This ad is probably the cleverest on the list, and probably surrounded with a lot of controversy especially from the company it was imitating. In 2007 there was an image made to emulate the famous advertising campaign done by the Absolut Vodka Company where they made various objects and images appear to form the shape of their signature vodka bottle. Typically these images come with a caption that will say ‘Absolut (BLANK)’ in a reference to whatever the pictures subject is.
This Blue Cross anti-drinking and driving ad took the mangled and destroyed remains of a wrecked vehicle and shaped the vodka bottle, and the caption said:
That is a very ingenious and powerful approach given the house-hold name and their branding that was manipulated to get a more serious picture across.
- Blood Splatter
In another intensely graphic campaign the Bangalore Traffic Police have been running an outdoor ad using disturbing photography to shock people out of talking to their friends and families on the phone while they are driving.
In these images there is someone on a phone, with blood splashing out of the receiver all over the shocked friend or family member, with a caption that reads:
“Don’t talk while he/she drives.”
Are these ads taking it too far?
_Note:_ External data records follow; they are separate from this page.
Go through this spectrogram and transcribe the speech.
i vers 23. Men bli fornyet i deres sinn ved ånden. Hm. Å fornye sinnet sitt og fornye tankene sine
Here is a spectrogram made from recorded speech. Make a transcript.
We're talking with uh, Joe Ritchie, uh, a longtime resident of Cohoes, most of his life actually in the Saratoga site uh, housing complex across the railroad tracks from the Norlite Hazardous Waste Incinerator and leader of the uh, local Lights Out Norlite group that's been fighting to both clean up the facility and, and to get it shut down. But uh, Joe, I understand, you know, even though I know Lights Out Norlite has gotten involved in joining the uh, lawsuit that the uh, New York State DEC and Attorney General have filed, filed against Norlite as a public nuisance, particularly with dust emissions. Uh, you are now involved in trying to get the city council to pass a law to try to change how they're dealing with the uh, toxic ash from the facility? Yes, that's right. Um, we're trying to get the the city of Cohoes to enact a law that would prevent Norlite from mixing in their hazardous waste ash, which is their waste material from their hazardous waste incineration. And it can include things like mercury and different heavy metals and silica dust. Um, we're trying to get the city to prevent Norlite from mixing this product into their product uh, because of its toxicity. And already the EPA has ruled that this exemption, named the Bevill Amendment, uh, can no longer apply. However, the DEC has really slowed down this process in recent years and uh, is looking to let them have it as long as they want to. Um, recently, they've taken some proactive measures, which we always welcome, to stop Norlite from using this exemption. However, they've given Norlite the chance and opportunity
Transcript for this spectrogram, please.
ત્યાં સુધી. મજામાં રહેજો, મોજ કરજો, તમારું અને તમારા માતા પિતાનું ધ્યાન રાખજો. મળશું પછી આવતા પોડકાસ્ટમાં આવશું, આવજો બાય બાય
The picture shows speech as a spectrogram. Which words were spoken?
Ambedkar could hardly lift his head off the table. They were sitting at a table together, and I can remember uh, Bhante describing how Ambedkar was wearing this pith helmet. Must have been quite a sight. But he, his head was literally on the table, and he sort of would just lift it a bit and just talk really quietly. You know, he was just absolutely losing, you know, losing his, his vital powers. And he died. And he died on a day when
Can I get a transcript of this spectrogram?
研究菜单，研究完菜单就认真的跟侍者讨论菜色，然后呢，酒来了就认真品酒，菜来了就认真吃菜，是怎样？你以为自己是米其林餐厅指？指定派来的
Or are they just what we need to show people the severity of the situation?
Advertisers do have a moral and social responsibility, and some expect them to carry it out in a respectable decorum while still spiking some interests. Of course in this case it would seem that the ends definitely justify the means, because while the ads are a bit dark and unsettling to some, they catch the eye and prove a point. It may not be as “fun” as some of those ‘drink responsibly’ alcohol ads with bikinis and sports cars, but they make an impact that is honest and powerful.
Drunk driving kills. So does driving while tired, and driving while texting. When we get behind the wheel, we need to be ready to be responsible for the safe of ourselves and those with us, and if people need to be showed something that makes their pulse race to remind them of that, I’d say that’s better than no pulse at all.
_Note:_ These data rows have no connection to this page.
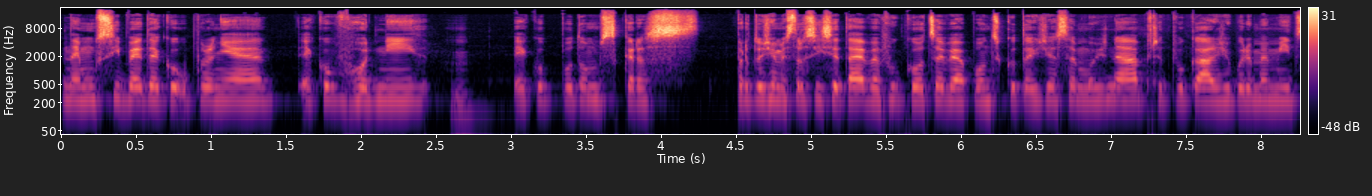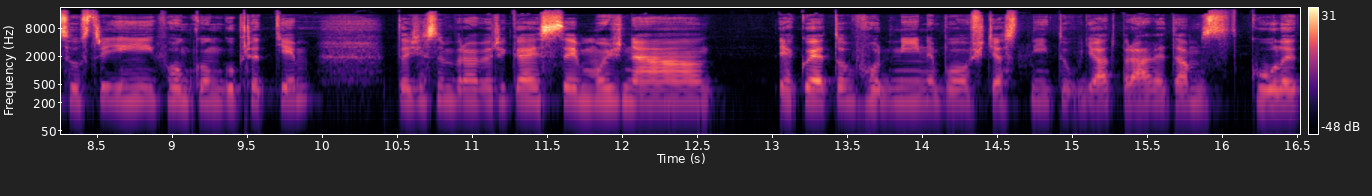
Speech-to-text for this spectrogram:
nemusí být jako úplně jako vhodný hmm. jako potom skrz protože mistrovství světa je ve Fukuoce v Japonsku, takže se možná předpokládá, že budeme mít soustředění v Hongkongu předtím. Takže jsem právě říkala, jestli možná jako je to vhodný nebo šťastný to udělat právě tam kvůli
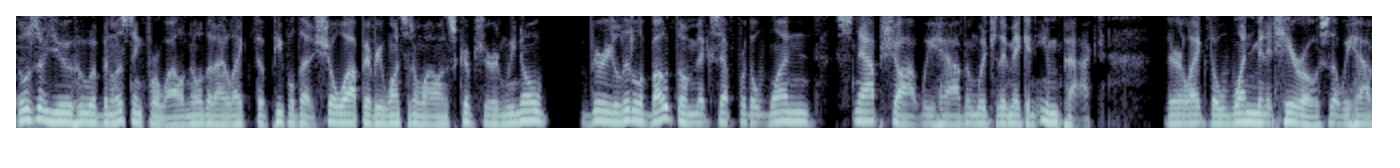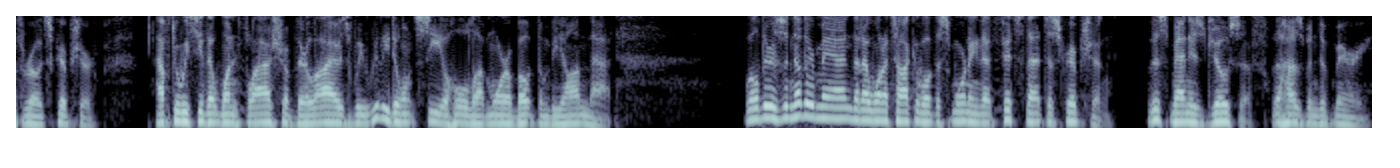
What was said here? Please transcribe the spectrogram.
Those of you who have been listening for a while know that I like the people that show up every once in a while in scripture, and we know very little about them except for the one snapshot we have in which they make an impact. They're like the one minute heroes that we have throughout scripture. After we see that one flash of their lives, we really don't see a whole lot more about them beyond that. Well, there's another man that I want to talk about this morning that fits that description. This man is Joseph, the husband of Mary.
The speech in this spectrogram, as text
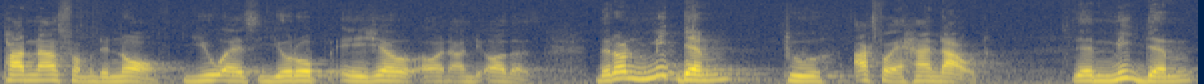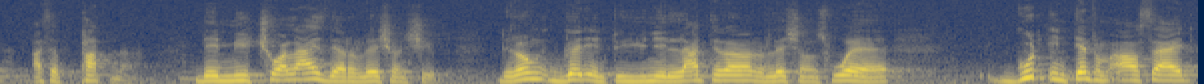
partners from the north, US, Europe, Asia, and the others, they don't meet them to ask for a handout. They meet them as a partner. They mutualize their relationship. They don't get into unilateral relations where good intent from outside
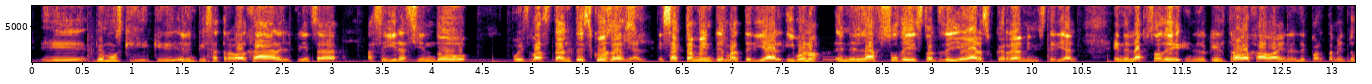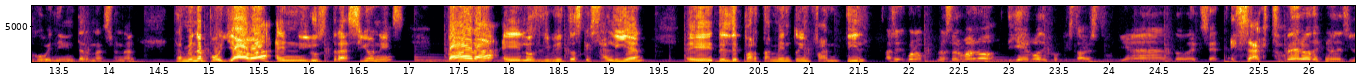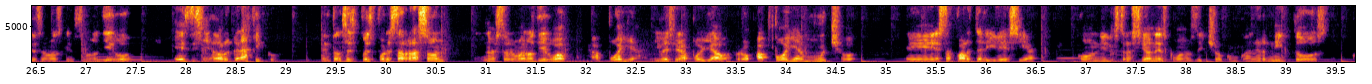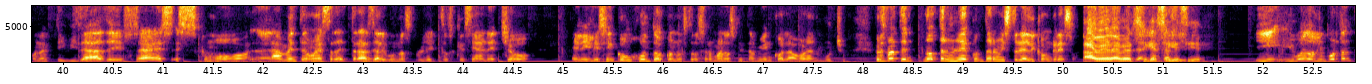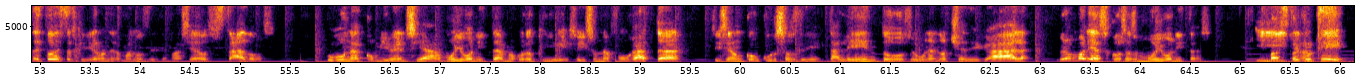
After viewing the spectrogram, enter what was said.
Eh, vemos que, él empieza a trabajar, él piensa a seguir haciendo pues bastantes cosas. Exactamente, material. Y bueno, en el lapso de esto, antes de llegar a su carrera ministerial, en el lapso de, en el que él trabajaba en el Departamento Juvenil Internacional, también apoyaba en ilustraciones para los libritos que salían eh, del departamento infantil. Así, bueno, nuestro hermano Diego dijo que estaba estudiando, etc. Exacto. Pero déjenme decirles, hermanos, que nuestro hermano Diego es diseñador gráfico. Entonces, pues por esa razón, nuestro hermano Diego apoya, iba a decir apoyaba, pero apoya mucho en esta parte de la iglesia con ilustraciones, como hemos dicho, con cuadernitos, con actividades. O sea, es, es como la mente maestra detrás de algunos proyectos que se han hecho en la iglesia en conjunto con nuestros hermanos que también colaboran mucho. Pero espérate, no terminé de contar mi historia del Congreso. A ver, a ver, sigue, sigue, sigue. Y, bueno, lo importante de todo esto es que llegaron hermanos de demasiados estados. Hubo una convivencia muy bonita. Me acuerdo que se hizo una fogata, se hicieron concursos de talentos, hubo una noche de gala. Fueron varias cosas muy bonitas. Y yo creo que,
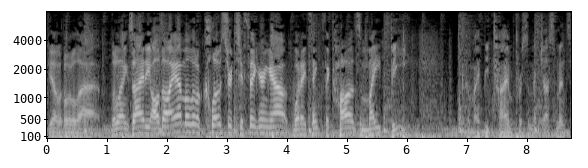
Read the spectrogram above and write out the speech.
deal with a little, uh, little anxiety, although I am a little closer to figuring out what I think the cause might be. It might be time for some adjustments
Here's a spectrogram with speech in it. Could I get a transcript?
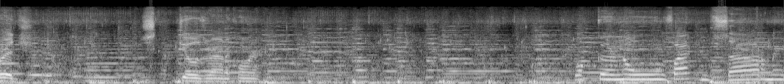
bridge. Just goes around the corner. Walking on fighting inside of me.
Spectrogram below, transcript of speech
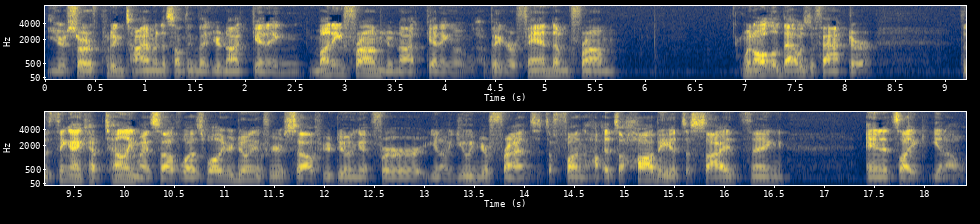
You're sort of putting time into something that you're not getting money from, you're not getting a bigger fandom from. When all of that was a factor, the thing I kept telling myself was, well, you're doing it for yourself. You're doing it for, you know, you and your friends. It's a fun it's a hobby, it's a side thing. And it's like, you know,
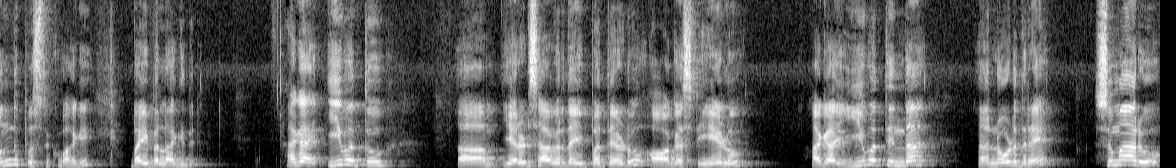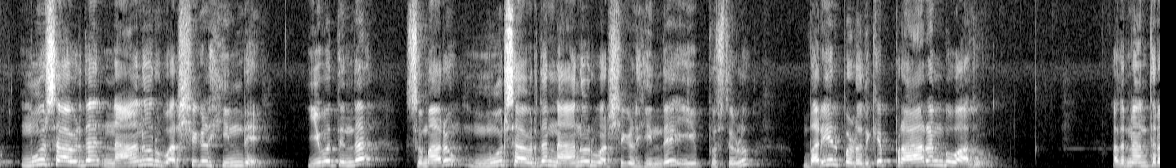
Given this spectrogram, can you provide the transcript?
ಒಂದು ಪುಸ್ತಕವಾಗಿ ಬೈಬಲ್ ಆಗಿದೆ. ಆಗ ಇವತ್ತು ಎರಡು ಸಾವಿರದ ಇಪ್ಪತ್ತೆರಡು ಆಗಸ್ಟ್ ಏಳು, ಆಗ ಇವತ್ತಿಂದ ನೋಡಿದ್ರೆ ಸುಮಾರು ಮೂರು ಸಾವಿರದ ನಾನ್ನೂರು ವರ್ಷಗಳ ಹಿಂದೆ ಇವತ್ತಿಂದ ಸುಮಾರು ಮೂರು ಸಾವಿರದ ನಾನ್ನೂರು ವರ್ಷಗಳ ಹಿಂದೆ ಈ ಪುಸ್ತಕಗಳು ಬರೆಯಲ್ಪಡೋದಕ್ಕೆ ಪ್ರಾರಂಭವಾದವು. ಅದರ ನಂತರ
Fatal accidents across the country claim thousands of innocent lives, and all because of those who get drunk, and get behind the wheel. If you have a habit of drunk (drugged) driving, driving tired or even driving while texting, perhaps it is time to consider how many lives, how many families you put in harm’s way. If you or someone you love is struggling with substance abuse or addiction, please call toll-free 1-800-951-6135